Almost forty years later, more than 500 food banks are dotted across the country. According to Food Banks Canada, on average, 850,000 Canadians are fed through food banks each month—nearly 100,000 in British Columbia alone. The widespread legitimacy food banks enjoy, argue Mendly-Zambo and Raphael, has ended up “depoliticizing” food insecurity, making its solution more difficult. That’s because the least-debated fix—government policies that mend our failing social safety nets—is the most effective way of improving access to food.
“Food insecurity is about income,” says Paul M. Taylor, the executive director of Foodshare Toronto, a non-profit that operates more than forty-five travelling food markets—basically retrofitted buses stocked with fresh lettuce, okra, onions, berries, and broccoli. Targeting disadvantaged communities in the Greater Toronto Area, it delivered over 2 million pounds of low-cost, high-quality produce in 2017 alone. But Foodshare could distribute three times that and it still wouldn’t bring single-parent families and seniors any closer to affording the nutritious food they need. Since May 2010, according to the City of Toronto, the cost of a basic, healthy diet in the municipality jumped 18.4 percent; over the same period, the minimum wage rose only 13 percent. “Folks concerned about hunger,” says Taylor, who often sees customers scrounging for small change when paying for fruit and vegetables, “need to be talking about things like universal basic income and increases to the minimum wage.”

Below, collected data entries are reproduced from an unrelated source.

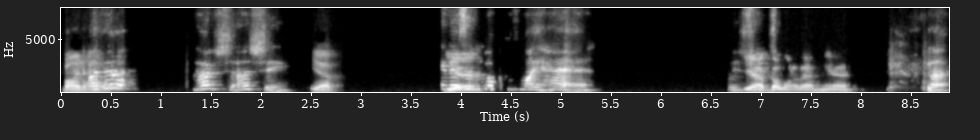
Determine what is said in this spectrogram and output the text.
Mine I has. feel has, has she? Yeah. There's Yeah. a lock of my hair. Which yeah, I've got one of them. Yeah, But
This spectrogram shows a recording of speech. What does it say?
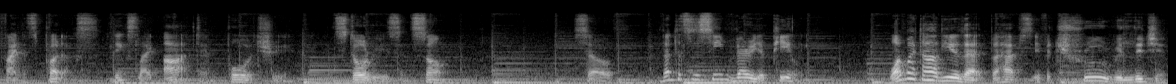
finest products, things like art and poetry, and stories and song. So, that doesn't seem very appealing. One might argue that perhaps if a true religion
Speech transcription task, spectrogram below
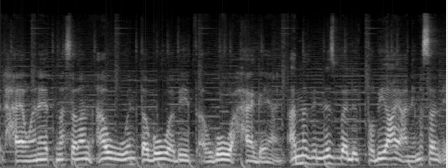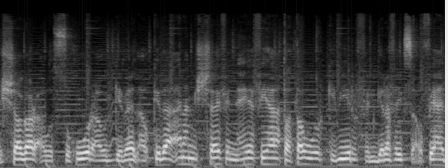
الحيوانات مثلا أو انت جوه بيت أو جوه حاجة يعني. أما بالنسبة للطبيعة يعني مثلا الشجر أو الصخور أو الجبال أو كده أنا مش شايف إن هي فيها تطور كبير في ال graphics أو فيها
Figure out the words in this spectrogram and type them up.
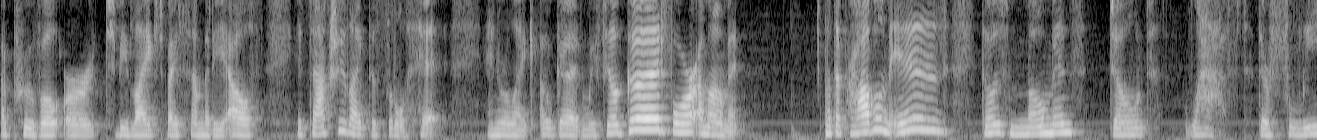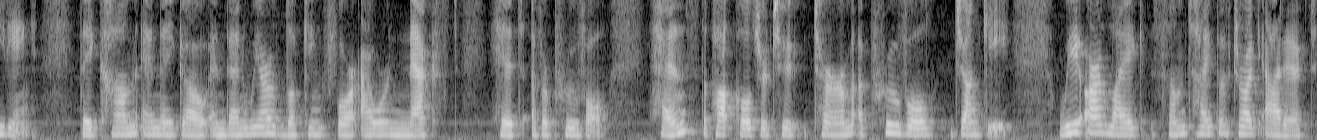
approval or to be liked by somebody else, it's actually like this little hit. And we're like, oh, good. And we feel good for a moment. But the problem is, those moments don't last, they're fleeting. They come and they go, and then we are looking for our next hit of approval. Hence the pop culture to- term approval junkie. We are like some type of drug addict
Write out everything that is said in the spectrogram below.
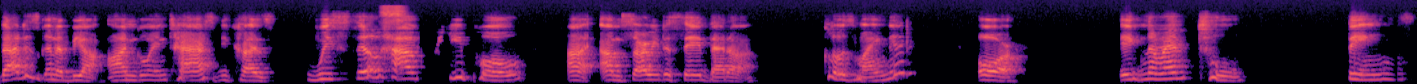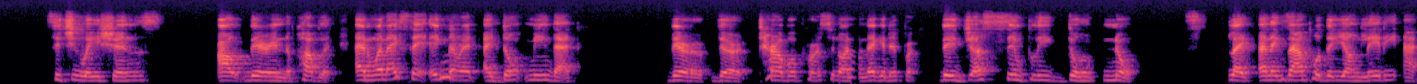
That is going to be an ongoing task because we still have people I, I'm sorry to say that uh, closed-minded or ignorant to things, situations out there in the public. And when I say ignorant, I don't mean that they're they're terrible person or negative. Per- they just simply don't know. Like an example, the young lady at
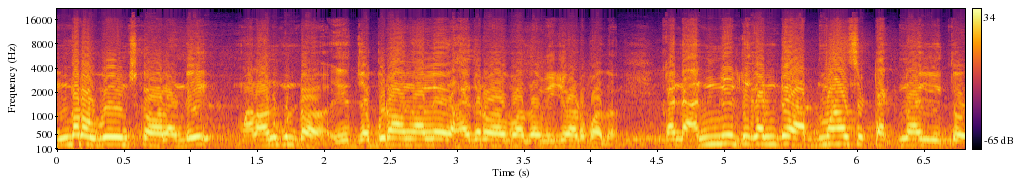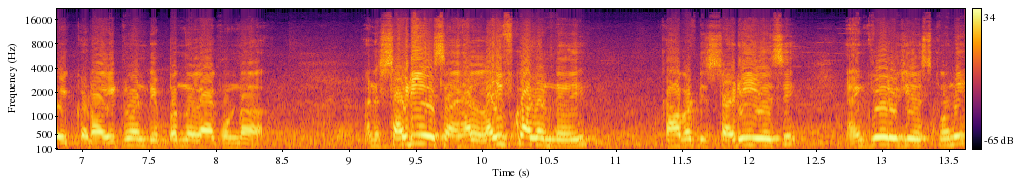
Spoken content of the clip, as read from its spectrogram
అందరూ ఉపయోగించుకోవాలండి. మనం అనుకుంటాం ఏ జబ్బు రాగానే హైదరాబాద్ పోదాం విజయవాడ పోదాం. కానీ అన్నిటికంటే అడ్వాన్స్ టెక్నాలజీతో ఇక్కడ ఎటువంటి ఇబ్బంది లేకుండా అని స్టడీ చేసాం లైఫ్ కాదండి ఇది. కాబట్టి స్టడీ చేసి ఎంక్వైరీ చేసుకొని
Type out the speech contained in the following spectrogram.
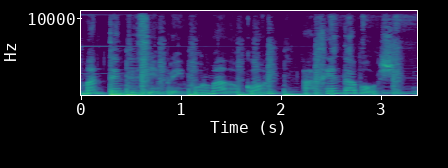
Mantente siempre informado con Agenda Bosch.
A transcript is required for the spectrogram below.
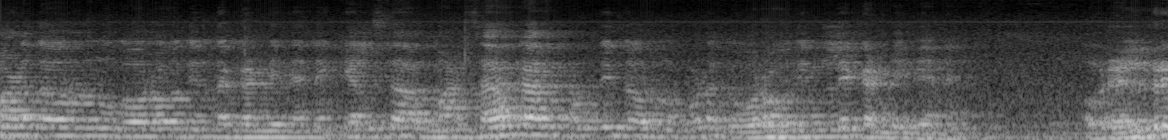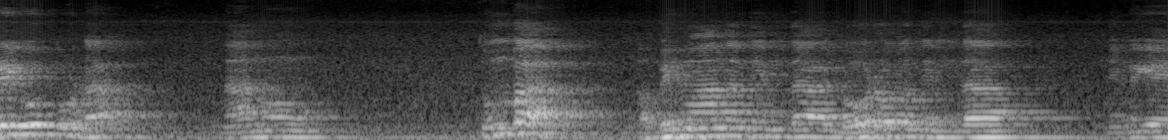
ಮಾಡಿದವರನ್ನು ಗೌರವದಿಂದ ಕಂಡಿದ್ದೇನೆ. ಕೆಲಸ ಮಾಡಿ, ಸಹಕಾರ ಕೊಡ್ತಿದ್ದವ್ರನ್ನು ಕೂಡ ಗೌರವದಿಂದಲೇ ಕಂಡಿದ್ದೇನೆ. ಅವರೆಲ್ಲರಿಗೂ ಕೂಡ ನಾನು ತುಂಬ ಅಭಿಮಾನದಿಂದ, ಗೌರವದಿಂದ ನಿಮಗೆ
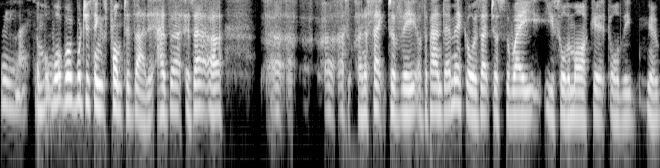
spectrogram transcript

Those conversations seem increasingly hard to have in politics. Since being elected last June, Ontario premier Doug Ford halved a proposed increase to social assistance rates from 3 percent to 1.5 percent, delayed an increase to the minimum wage that would have brought it from $14 to $15 an hour, and deep-sixed the universal basic income pilot project, which was gathering data from three pilot sites in Ontario to understand whether a basic income could improve the standard of living for low-income people. With the pilot scrapped midway, there’s no reliable data for researchers. But we already know that relatively modest increases in income have been found to reduce food insecurity. In Newfoundland and Labrador, between 2007 to 2012, the rate of food insecurity among households living on social assistance was cut nearly in half from 60 percent after the government increased benefit levels, indexing them to inflation.
But if food-security advocates believe tax-based solutions, like better social assistance or a universal basic income, should be part of a coordinated strategy to help Canadians put healthy food on the table, the question of how we will afford them remains. Given the drain that hunger has on health care, mental health, and productivity, says Tarasuk, “We’re already paying for it.”
*Name has been changed to protect the source’s privacy.